● **PROBLEM**:
A line belongs in the answer only if it contains the word "help"; copy every such line from the listing below.

● **PROVIDED DATA**:
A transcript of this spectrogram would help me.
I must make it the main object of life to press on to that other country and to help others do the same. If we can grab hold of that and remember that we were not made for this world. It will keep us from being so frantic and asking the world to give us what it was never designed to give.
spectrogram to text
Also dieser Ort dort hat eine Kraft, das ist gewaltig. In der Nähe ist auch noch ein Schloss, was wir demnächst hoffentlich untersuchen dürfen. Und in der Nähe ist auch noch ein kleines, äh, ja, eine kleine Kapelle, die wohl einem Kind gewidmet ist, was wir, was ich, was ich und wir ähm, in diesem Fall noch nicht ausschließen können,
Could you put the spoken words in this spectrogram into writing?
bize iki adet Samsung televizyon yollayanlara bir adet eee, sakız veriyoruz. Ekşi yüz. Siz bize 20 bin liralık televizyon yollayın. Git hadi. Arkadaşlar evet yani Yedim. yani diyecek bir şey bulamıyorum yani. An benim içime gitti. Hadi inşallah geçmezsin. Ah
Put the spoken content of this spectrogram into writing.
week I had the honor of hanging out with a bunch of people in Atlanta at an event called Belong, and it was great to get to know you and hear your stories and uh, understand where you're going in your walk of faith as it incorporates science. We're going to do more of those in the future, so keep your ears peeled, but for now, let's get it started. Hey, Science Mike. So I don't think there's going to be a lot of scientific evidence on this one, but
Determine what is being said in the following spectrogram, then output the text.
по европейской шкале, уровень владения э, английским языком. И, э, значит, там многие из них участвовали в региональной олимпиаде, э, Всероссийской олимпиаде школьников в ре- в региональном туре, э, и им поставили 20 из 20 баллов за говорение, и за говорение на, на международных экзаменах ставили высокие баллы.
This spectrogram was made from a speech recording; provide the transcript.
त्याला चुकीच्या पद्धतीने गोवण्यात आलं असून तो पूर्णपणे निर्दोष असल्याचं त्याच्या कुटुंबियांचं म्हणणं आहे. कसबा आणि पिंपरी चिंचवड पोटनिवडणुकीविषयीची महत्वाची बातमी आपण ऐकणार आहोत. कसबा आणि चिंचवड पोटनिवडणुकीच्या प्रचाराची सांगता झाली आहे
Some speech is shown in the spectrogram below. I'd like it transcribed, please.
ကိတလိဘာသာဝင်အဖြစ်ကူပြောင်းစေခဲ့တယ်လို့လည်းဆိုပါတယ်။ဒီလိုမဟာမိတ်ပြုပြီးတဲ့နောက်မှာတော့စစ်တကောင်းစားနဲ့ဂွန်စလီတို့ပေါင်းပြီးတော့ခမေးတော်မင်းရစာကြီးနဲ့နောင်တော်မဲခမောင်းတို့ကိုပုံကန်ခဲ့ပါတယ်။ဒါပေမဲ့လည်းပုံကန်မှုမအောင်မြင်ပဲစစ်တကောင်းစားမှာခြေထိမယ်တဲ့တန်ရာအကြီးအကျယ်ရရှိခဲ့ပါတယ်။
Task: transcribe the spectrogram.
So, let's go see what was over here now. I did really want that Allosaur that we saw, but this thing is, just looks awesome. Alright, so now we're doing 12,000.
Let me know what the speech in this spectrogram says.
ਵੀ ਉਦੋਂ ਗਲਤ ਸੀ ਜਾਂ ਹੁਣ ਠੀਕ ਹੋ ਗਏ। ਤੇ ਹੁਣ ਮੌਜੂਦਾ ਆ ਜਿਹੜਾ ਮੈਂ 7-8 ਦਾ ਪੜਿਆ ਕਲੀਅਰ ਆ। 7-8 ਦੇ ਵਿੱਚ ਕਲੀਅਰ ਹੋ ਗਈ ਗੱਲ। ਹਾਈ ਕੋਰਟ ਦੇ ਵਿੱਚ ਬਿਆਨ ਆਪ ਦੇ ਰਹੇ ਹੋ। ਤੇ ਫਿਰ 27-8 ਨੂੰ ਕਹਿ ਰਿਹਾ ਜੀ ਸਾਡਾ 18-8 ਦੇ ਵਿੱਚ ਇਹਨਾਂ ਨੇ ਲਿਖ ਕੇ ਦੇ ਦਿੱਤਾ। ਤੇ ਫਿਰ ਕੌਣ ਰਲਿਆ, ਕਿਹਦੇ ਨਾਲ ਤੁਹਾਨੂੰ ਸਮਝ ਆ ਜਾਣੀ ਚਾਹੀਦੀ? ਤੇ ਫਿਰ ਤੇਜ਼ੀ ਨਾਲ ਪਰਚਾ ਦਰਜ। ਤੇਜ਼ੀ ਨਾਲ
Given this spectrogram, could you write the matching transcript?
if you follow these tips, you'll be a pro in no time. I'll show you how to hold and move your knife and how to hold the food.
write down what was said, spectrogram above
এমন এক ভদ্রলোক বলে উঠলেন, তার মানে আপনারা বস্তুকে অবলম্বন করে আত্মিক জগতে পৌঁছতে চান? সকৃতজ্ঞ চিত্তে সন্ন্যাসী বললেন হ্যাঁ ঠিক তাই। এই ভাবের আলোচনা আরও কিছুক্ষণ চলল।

● **ANSWER TO THIS EXERCISE**:
A transcript of this spectrogram would help me.
I must make it the main object of life to press on to that other country and to help others do the same. If we can grab hold of that and remember that we were not made for this world. It will keep us from being so frantic and asking the world to give us what it was never designed to give.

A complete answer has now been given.